While in the regions of Tyre and Sidon Jesus discovers his reputation still precedes him. A Syro-Phoenician woman comes to him with a mother’s plea for his help to cure her demon possessed daughter.
Initially, uncharacteristically Jesus is silent. His disciples know what to do they urge him to send her away with a W.C. Fields like “Go away. You’re bothering me.” Jesus does not do that. He explains that his mission is to the people he was born into.
In response, she humbles herself by kneeling and continues pleading. Jesus senses something. In an allusion to dogs he throws her a bone. When saying, “It is not right to take the children’s food and toss it to their dogs,” Jesus makes an interesting word choice. He uses the word designating house or pet dogs, not the pejorative used for street curs and strays.
What do we do with our pets? As a child I confess I had been known to slip food from our table and feed our pet dogs. And even in households, that for pet’s health and children’s manners forbid such feeding, family dogs are not begrudged living by the motto of the comic strip dog Snoopy of Peanuts, “Anything that falls on the floor is legally mine.”

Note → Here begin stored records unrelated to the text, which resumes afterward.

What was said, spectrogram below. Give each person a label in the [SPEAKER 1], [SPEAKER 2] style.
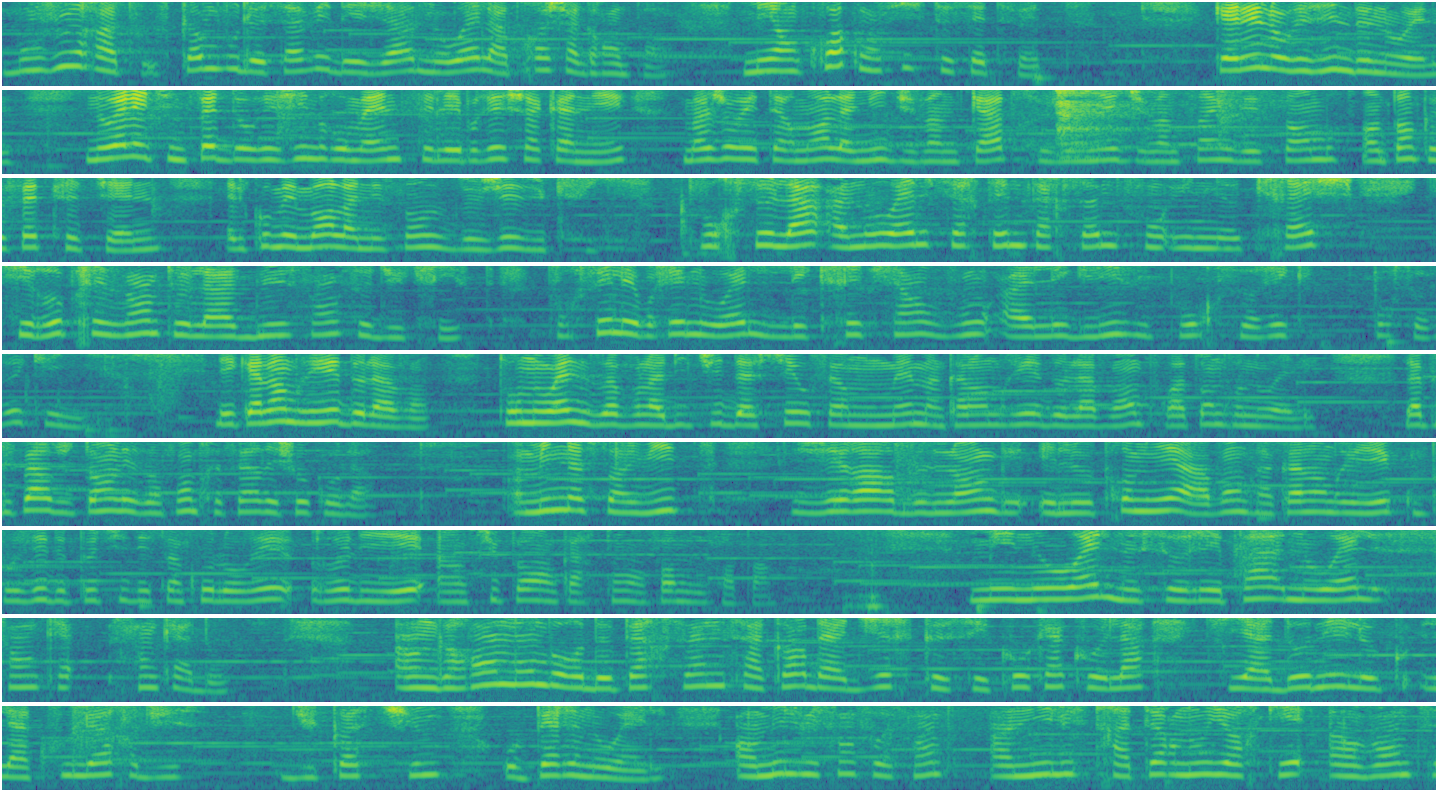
[SPEAKER 1] Bonjour à tous. Comme vous le savez déjà, Noël approche à grands pas. Mais en quoi consiste cette fête?
[SPEAKER 2] Quelle est l'origine de Noël? Noël est une fête d'origine romaine célébrée chaque année, majoritairement la nuit du 24, journée du 25 décembre, en tant que fête chrétienne. Elle commémore la naissance de Jésus-Christ.
[SPEAKER 1] Pour cela, à Noël, certaines personnes font une crèche qui représente la naissance du Christ. Pour célébrer Noël, les chrétiens vont à l'église pour se, pour se recueillir.
[SPEAKER 2] Les calendriers de l'Avent. Pour Noël, nous avons l'habitude d'acheter ou faire nous-mêmes un calendrier de l'Avent pour attendre Noël. La plupart du temps, les enfants préfèrent les chocolats. En 1908, Gérard de Langue est le premier à vendre un calendrier composé de petits dessins colorés reliés à un support en carton en forme de sapin.
[SPEAKER 1] Mais Noël ne serait pas Noël sans, ca sans cadeau. Un grand nombre de personnes s'accordent à dire que c'est Coca-Cola qui a donné la couleur du, du costume au Père Noël. En 1860, un illustrateur new-yorkais invente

She picks up on this and cleverly notes that truth, “Your right, but even the little dogs get the crumbs that fall from their owner’s table.” Jesus acknowledging her great faith and announces, “Your request is granted.” Within an hour her daughter is healed.
We see Jesus, traveling away from the demands and plots in his earthly homeland to be alone with his disciples to prepare them for things that are coming, step out of the comfort zone of his disciples and take time from his plan to respond to this unnamed woman, much as he had cured a Roman centurion’s servant who had come for help earlier.
The disciples in those two incidents witness God’s love extending to an agent of foreign occupation and to a foreign resident of a territory they were passing through. The disciples will be given the clearest awareness of how inclusive God is in the providing help and providing an invitation for salvation after the resurrection when Jesus commissions them to “Go therefore and make disciples of all nations.”
In the news and public affairs opinion programming there is strong encouragement to confront and demonize the other as ‘those’ people. A couple of months ago I saw a news article. A late night host had President Trump on. There was “How could you?” complaints. The host replied “I did not mean to de-demonize him.” Demonizing was out in the open as the thing to do with those we disagree. God through Jesus and prophets like Isaiah move us to a course correction that reminds us the call is to serve God by encountering the other as ‘these’ people created by God and also met by God through Jesus who comes well before we can be seen as ‘worthy’ people. What a refreshing breeze to enjoy and follow is provided by our maker, redeemer, and strength this morning. Amen.